Perhaps you aren’t so keen on having one device that stuffs together features, leaving you breathless as you scan the fat instruction manual. Instead, maybe you’d like something that just has one or two features and does them well. Why not put all that fondness for simplicity into a product worthy of your love, like a DVD player?
Samsung’s progressive-scan player allows DVDs to be played more smoothly, but it also boasts a quirky added bonus: a way to view digital photos and play MP3s from the comfort of your remote control. Just record media onto the player’s portable Memory Stick and plug it into the special port, and you’ll be able to see thumbnails of your digital photos on the TV screen, run a slide show, rotate images, and even filter the pictures with different effects. The player navigates MP3s like a standard palm-sized device, by tagging songs and displaying them in an onscreen menu.
There’s a second remote control with fewer buttons and options, for those who crave even more basic functions, and just want to play a DVD without fear of hitting a button that could wipe out the video of Baby’s first steps.
For the futurist
Then there are those who love the buttons and the remotes, who crave change like it’s candy, and who won’t be satisfied until everything is miniaturized, digitized, and synthesized. For some, “The Jetsons” isn’t a cartoon, it’s a blueprint for the future. COMDEX is for these people as well, satisfying their need to look at a completely outlandish product and say, “It looks so cool…what does it do?”
Olympus FMD-250W Eye-Trek
You’ll be able to spot futurists immediately on the exhibit floor, because they’ll be the ones strapping devices onto their heads. One that’s sure to please is the Olumpus Eye-Trek, a gadget that fits like a pair of glasses over the eyes and allows the user to watch movies, TV, games, or home movies. The image simulates a 62-inch screen from 6 1/2 feet away, and has built-in headphones that provide stereo sound to accompany the visuals.

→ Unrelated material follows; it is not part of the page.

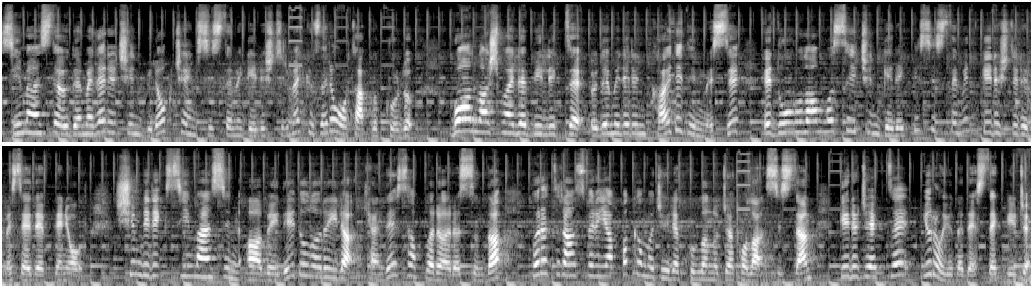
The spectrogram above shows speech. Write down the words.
Siemens'te ödemeler için blockchain sistemi geliştirmek üzere ortaklık kurdu. Bu anlaşmayla birlikte ödemelerin kaydedilmesi ve doğrulanması için gerekli sistemin geliştirilmesi hedefleniyor. Şimdilik Siemens'in ABD dolarıyla kendi hesapları arasında para transferi yapmak amacıyla kullanılacak olan sistem, gelecekte Euro'yu da destekleyecek.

Where virtual reality headsets in the past were clunky and heavy, causing a gamer to use one hand just to hold the device in place, the Eye-Trek is lightweight and small enough to stash in a carry-on. If, like Judy Jetson, the idea of complete sensory overload is something you find exciting rather than terrifying, welcome to your new way of watching movies.
Antelope Technologies Mobile Computer Core

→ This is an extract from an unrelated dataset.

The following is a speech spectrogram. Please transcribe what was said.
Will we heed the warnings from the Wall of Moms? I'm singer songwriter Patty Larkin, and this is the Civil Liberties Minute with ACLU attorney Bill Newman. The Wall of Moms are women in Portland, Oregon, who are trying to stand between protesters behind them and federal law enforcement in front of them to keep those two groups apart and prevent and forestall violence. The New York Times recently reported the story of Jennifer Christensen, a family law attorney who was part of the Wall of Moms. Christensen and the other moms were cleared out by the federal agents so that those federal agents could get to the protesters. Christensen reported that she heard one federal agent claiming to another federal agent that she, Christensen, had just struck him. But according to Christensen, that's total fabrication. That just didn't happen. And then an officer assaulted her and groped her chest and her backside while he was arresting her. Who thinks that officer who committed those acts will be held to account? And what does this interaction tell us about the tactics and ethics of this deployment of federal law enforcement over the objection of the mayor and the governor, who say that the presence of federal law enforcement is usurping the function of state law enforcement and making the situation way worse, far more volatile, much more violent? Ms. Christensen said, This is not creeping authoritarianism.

Price: Not yet available
For years, gadget junkies have been awaiting the headset computer screen, taunted by a commercial in which a young businessman shouts buy and sell orders in an Italian square crowded with pigeons. Although the day hasn’t yet come when people do things this annoying in person, it’s definitely in the works.
Xybernaut is the leader in developing this technology, but it appears that Antelope Technologies could be the tortoise that beats the hare by getting a device into production. Currently under license from IBM, and being manufactured for the industrial and military markets, the Mobile Computer Core isn’t far from coming to a public square near you.
Basically, the computer is a small black box that weighs about 9 ounces and can fit in a very roomy pocket. It can be used like any regular PC by being connected to a monitor, keyboard, and power source. Or, you can go techno by attaching a wearable computing device that fits around the head and displays the screen to one eye. Try not to scare the pigeons.
With delectable items like these, the hall at COMDEX is a gadget junkie’s dream. Cords wend their way beneath tables that are piled with so many shiny objects it leaves the exhibit-goer dizzy with overstimulation. During those first moments at the conference, when each aisle is unexplored and the MP3 players sound out a siren’s call, don’t compare to those staggering life events like a child’s birth or your own wedding. But for gadgetphiles, it can come pretty close.